What does all of this mean for mid-list authors?  According to the article, many of them are being squeezed out as the foreign-owned multinational publishers merge and pare their lists.  The result is that mid-list authors are being forced to list with small publishers with limited marketing ability. 

What do you think?  Will the current climate in the publishing industry mean that only “bestsellers” published by instantly-recognizable names such as Dan Brown, regardless of their literary merit, will now see the light of day? Or is there still room for mid-list and beginner writers to make their mark either through e-publishing or small-press publications?  I'd be very interested in hearing your feedback.

Saturday, 2 February 2013

Twenty Years of Michael Connelly

If you're a Michael Connelly fan, you may have noticed the symmetry in his latest novel, The Black Box.  The novel is based on the re-investigation of a twenty-year-old cold case: it has been twenty years since Connelly first introduced Harry Bosch in The Black Echo.  As Connelly noted in an interview in the Huffington Press, Bosch appeals to us as a character because"[h]e's a good guy trying to do a good job under very difficult circumstances. And isn't that what we all do in our lives? He doesn't suffer fools lightly. He has a distrust of authority and these are things that I think most of us have."

In his distrust of authority he may remind us of Lee Child's protagonist Jack Reacher, but that's where the similarity ends.  Reacher is not known for his introspection or self-doubt, but rather for his body count.  However, both authors share a straightforward, engaging style of writing that continues the hard-boiled detective tradition of Raymond Chandler, Dashiell Hammett, and Ross McDonald, whom Connelly cites as his main influences.

Connelly has written twenty-five novels in total, of which the majority feature Bosch as the protagonist.  He  has also developed other protagonists, including a reporter (Jack McEvoy), an FBI agent (Terry McCaleb), and attorney Mickey Haller, who was successfully played by Matthew McConaughey in the film version of The Lincoln Lawyer.

The Huffington article mentions that a television series may be in the works featuring Harry Bosch.  Please refer to the original article at for Connelly's thoughts on who could best portray Bosch.  (And thankfully it's not Tom Cruise.)
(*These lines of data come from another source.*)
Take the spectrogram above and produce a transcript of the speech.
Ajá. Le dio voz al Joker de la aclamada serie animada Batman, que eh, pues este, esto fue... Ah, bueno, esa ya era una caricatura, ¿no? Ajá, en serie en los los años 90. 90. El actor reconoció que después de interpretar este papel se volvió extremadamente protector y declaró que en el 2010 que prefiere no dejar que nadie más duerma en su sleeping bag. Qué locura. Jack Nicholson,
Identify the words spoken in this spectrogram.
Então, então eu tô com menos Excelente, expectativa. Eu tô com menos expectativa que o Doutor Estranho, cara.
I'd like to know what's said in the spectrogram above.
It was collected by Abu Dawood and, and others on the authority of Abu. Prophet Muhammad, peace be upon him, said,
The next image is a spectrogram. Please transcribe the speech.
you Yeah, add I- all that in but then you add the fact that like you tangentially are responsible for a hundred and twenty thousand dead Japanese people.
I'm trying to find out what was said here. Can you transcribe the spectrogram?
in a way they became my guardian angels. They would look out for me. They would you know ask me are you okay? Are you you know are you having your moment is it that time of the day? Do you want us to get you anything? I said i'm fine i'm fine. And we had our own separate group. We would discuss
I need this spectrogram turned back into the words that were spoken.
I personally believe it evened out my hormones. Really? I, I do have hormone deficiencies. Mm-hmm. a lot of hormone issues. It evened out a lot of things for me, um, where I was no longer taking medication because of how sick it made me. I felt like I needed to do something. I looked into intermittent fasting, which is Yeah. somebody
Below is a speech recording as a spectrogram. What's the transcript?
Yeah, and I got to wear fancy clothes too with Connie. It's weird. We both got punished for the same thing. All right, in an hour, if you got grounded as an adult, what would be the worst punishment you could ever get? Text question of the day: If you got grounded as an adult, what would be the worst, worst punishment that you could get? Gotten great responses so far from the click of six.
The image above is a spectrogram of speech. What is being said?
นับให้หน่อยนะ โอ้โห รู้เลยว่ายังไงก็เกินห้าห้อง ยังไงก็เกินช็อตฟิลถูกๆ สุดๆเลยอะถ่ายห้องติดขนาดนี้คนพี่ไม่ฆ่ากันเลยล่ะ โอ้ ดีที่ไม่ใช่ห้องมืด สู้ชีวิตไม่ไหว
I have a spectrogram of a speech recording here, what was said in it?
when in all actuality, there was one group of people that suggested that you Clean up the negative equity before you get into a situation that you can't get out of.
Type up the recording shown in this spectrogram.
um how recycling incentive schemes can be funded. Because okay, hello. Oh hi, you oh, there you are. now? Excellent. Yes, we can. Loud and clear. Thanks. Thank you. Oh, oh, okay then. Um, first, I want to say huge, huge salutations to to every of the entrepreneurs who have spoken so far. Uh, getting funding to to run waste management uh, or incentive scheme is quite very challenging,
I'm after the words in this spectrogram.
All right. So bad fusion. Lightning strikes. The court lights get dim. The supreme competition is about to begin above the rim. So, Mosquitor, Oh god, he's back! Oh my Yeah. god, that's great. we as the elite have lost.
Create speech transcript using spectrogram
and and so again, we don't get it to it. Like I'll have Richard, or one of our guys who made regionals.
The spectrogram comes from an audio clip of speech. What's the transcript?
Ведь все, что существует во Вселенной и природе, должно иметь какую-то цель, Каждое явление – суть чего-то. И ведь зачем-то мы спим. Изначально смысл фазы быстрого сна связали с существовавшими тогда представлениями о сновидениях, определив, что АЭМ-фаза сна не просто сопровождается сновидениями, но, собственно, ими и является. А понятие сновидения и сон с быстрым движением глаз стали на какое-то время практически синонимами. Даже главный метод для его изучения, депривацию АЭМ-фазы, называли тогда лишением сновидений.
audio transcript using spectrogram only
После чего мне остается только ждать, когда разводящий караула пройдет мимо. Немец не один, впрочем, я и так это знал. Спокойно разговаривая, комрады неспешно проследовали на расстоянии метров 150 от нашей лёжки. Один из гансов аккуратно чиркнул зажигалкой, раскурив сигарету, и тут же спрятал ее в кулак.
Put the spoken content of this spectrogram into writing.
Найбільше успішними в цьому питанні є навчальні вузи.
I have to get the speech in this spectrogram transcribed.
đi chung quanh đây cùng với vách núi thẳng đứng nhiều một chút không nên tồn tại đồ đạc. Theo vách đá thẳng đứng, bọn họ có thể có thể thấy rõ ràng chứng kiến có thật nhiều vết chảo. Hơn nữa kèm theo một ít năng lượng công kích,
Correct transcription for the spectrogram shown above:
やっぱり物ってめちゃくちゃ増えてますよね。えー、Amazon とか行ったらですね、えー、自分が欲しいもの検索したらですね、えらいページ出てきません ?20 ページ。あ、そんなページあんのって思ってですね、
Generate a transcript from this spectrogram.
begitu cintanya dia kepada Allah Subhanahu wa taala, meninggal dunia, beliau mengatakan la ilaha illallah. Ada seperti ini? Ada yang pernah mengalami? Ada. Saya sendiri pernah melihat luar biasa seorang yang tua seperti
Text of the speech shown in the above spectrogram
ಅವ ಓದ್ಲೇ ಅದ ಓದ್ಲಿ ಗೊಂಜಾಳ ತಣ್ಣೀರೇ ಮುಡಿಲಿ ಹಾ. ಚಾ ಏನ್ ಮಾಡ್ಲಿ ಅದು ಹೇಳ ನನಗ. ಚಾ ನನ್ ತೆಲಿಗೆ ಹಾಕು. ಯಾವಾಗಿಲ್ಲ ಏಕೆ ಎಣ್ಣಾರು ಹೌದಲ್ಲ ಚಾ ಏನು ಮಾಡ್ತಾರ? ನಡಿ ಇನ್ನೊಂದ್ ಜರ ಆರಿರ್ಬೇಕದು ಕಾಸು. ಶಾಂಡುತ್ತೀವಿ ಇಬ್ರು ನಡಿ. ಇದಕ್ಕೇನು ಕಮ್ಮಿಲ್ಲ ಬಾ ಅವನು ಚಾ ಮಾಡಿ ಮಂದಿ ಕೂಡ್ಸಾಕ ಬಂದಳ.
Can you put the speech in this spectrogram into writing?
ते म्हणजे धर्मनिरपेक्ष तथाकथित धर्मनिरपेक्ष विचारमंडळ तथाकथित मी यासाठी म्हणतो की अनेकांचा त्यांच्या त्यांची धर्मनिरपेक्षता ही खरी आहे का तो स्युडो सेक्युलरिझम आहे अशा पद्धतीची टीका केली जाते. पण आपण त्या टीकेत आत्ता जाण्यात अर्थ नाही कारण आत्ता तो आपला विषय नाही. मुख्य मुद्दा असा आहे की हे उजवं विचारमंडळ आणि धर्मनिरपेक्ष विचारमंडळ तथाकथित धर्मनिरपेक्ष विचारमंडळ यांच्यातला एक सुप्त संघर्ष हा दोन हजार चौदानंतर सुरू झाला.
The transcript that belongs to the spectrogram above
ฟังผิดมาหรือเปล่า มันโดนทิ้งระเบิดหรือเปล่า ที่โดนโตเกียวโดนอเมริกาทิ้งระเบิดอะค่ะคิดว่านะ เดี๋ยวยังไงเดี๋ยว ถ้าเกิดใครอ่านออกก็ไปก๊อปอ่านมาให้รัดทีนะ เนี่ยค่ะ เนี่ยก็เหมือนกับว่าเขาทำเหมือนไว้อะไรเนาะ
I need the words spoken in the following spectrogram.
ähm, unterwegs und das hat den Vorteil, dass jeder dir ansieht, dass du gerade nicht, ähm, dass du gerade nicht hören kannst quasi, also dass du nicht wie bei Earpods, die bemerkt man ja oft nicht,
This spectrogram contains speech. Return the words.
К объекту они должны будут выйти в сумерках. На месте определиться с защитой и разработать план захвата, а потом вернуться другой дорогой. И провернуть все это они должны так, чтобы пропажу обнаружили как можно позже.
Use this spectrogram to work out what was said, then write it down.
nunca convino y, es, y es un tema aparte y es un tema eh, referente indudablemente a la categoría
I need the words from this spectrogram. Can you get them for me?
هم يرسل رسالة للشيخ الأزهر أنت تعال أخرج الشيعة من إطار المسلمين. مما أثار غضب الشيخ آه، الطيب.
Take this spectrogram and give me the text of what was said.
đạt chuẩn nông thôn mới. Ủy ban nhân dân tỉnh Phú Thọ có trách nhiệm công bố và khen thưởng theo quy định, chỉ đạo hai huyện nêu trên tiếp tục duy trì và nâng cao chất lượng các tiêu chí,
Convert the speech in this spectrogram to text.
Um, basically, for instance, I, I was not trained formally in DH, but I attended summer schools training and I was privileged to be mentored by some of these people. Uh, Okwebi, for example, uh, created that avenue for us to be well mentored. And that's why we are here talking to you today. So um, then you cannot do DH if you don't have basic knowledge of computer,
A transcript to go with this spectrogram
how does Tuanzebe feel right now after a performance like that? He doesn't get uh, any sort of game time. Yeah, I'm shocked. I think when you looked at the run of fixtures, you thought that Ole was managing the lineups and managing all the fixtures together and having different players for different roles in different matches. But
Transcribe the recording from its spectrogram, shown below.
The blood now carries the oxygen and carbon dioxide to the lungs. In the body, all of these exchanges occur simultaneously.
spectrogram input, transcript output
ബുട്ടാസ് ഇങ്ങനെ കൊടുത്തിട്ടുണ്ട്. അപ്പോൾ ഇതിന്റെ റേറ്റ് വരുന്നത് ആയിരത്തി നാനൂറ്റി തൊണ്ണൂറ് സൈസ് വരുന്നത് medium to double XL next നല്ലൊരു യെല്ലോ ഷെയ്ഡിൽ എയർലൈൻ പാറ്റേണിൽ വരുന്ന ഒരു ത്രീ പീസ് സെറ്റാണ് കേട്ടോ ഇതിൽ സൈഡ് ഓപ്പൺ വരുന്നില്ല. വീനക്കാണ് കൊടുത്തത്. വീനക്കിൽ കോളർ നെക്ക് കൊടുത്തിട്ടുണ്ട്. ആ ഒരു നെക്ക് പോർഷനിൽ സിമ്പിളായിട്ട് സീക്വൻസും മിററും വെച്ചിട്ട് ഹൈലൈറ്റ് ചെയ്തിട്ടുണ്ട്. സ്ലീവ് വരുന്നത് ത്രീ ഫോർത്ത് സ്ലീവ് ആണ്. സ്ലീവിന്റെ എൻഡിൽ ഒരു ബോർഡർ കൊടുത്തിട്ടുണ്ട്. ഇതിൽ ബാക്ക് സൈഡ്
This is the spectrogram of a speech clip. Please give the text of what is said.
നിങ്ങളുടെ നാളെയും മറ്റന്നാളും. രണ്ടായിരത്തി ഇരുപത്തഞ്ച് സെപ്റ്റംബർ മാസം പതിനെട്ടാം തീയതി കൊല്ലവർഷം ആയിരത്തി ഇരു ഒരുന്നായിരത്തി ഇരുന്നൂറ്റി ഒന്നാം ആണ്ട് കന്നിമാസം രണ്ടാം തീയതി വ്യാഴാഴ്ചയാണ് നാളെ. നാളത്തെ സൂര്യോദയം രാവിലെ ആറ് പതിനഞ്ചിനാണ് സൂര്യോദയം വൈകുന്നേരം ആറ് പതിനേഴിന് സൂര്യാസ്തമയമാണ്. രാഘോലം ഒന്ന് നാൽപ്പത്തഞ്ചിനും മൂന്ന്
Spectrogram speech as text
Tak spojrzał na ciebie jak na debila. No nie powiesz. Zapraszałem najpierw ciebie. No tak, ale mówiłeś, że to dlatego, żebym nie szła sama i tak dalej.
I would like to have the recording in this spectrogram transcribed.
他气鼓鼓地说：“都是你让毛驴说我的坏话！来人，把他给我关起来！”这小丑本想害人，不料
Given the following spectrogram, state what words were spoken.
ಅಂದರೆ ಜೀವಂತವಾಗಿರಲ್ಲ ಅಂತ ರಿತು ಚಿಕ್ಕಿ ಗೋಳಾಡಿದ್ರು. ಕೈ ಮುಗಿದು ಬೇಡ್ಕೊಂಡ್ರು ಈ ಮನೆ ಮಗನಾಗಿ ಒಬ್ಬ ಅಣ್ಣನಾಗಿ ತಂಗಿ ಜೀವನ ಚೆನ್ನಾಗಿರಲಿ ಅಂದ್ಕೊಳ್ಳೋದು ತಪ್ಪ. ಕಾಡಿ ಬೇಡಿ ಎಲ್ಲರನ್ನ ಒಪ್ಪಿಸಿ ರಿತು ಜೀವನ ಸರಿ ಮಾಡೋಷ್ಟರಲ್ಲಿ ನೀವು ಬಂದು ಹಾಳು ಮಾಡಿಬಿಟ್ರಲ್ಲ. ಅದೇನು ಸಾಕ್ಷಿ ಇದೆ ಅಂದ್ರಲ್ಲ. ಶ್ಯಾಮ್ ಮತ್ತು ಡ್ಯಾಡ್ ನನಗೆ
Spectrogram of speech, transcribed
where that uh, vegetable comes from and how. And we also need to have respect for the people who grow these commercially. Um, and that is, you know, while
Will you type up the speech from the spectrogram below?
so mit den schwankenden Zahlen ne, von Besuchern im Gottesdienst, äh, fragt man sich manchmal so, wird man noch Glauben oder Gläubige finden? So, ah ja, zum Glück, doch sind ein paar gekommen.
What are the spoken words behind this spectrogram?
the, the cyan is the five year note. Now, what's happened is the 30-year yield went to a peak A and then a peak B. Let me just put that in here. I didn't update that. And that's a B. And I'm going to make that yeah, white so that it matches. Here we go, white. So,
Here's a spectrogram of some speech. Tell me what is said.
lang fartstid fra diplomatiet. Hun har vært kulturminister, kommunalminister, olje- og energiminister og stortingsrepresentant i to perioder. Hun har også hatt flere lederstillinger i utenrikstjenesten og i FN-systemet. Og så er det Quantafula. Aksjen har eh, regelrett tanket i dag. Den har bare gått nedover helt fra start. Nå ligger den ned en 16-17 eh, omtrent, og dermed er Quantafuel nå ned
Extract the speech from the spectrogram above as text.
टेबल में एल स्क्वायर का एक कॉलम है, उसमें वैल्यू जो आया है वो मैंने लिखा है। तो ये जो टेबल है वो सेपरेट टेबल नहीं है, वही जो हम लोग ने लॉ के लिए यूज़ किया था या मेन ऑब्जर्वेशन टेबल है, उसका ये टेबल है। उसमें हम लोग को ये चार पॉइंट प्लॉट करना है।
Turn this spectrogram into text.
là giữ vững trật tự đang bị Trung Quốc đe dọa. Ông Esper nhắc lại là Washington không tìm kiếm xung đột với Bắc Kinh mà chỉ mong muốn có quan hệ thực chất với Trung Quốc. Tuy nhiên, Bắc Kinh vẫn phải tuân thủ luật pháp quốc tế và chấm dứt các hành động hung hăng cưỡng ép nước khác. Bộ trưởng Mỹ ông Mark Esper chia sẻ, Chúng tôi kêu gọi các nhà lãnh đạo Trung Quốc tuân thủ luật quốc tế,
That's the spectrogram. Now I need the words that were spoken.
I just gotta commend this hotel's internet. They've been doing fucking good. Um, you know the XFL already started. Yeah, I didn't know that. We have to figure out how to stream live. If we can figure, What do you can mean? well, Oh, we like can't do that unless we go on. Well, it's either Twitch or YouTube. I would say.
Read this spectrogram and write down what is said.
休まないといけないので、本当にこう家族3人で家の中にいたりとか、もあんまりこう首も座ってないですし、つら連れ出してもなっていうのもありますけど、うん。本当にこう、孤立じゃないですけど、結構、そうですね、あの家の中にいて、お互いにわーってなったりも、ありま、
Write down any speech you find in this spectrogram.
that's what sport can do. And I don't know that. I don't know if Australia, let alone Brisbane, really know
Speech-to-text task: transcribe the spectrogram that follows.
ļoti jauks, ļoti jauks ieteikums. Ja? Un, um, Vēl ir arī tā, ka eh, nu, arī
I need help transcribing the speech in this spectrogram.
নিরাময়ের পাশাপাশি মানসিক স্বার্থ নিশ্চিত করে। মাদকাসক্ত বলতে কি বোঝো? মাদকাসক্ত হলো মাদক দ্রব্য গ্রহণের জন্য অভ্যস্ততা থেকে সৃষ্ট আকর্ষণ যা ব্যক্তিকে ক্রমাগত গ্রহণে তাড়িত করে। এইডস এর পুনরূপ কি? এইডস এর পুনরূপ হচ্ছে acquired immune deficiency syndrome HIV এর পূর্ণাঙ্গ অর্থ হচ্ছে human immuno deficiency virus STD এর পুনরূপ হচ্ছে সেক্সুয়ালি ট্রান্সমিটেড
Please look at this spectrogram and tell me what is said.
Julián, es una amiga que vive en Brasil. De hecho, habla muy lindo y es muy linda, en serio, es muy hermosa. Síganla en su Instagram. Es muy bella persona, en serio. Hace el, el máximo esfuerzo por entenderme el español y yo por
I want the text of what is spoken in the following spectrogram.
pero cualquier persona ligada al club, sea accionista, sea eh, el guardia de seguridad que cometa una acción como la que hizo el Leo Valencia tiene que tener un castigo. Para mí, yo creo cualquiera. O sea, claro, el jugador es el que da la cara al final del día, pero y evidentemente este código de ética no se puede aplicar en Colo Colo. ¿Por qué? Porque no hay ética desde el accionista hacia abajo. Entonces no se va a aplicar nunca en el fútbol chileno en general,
For a review of The Black Box and an interview with Connelly, check out the Globe and Mail at  You can also watch Connelly's interview with Travis Smiley on PBS at